New recommendations for prostate cancer screening
The United States Preventive Services Task Force (USPSTF) has changed its recommendation for prostate cancer screening, specifically related to the blood test that measures prostate-specific antigen, or PSA, which can indicate a growing cancer.
Prostate cancer is diagnosed in about 180,000 men every year and leads to roughly 26,000 deaths annually. But many men can live with the disease for years without it causing serious illness.
The task force, a panel of experts supported by the US Department of Health and Human Services' Agency for Healthcare Research and Quality, this week is advising men between the ages of 55 and 69 to start a conversation with their doctors about whether to have a PSA test, based on each patient's personal values and priorities.
While a PSA test itself isn't invasive it requires drawing blood experts are concerned that patients may end up undergoing invasive procedures despite having little chance of developing an aggressive cancer.
The group continues to recommend against PSA testing for men 70 and older because the harm can outweigh any benefits.
Many men who have high PSA levels undergo a biopsy, which provides vital insight into whether a man has cancer but can't predict how aggressive it might be. While many prostate cancers cause no problems, men may opt for radiation or surgery, which can cause sexual impotence and/or bowel and bladder problems.
The new recommendations may help patients get personalised care to address their health and specific concerns.
Additionally, prostate cancer in many patients may not result in dangerous complications. Many people may not even be aware they have the disease.
Prostate cancer is so common that one published 2015 study reported more than one-third of white men and one-half of black men ages 70 to 79 were found to have previously undiagnosed prostate cancer on autopsy.
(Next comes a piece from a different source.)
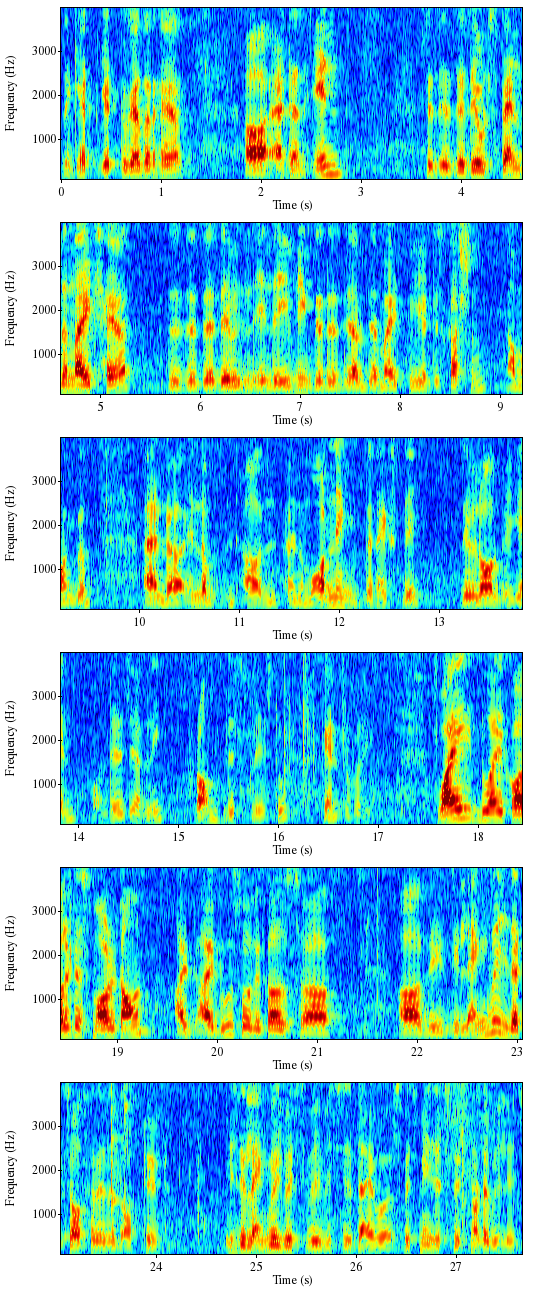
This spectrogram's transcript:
They get, get together here uh, at an inn. They, they, they would spend the night here they, they, in, in, the evening there, there might be a discussion among them and uh, in the uh, in the morning the next day they will all begin their journey from this place to Canterbury. Why do I call it a small town? I, I do so because uh, the, the language that Chaucer has adopted is the language which, which is diverse, which means it's, it's not a village.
The new guidance stems from recent evidence of the benefits of screening, and from a movement among prostate specialists towards active surveillance. In this approach, doctors keep a close eye on men with a high risk of prostate cancer, rather than treating outright.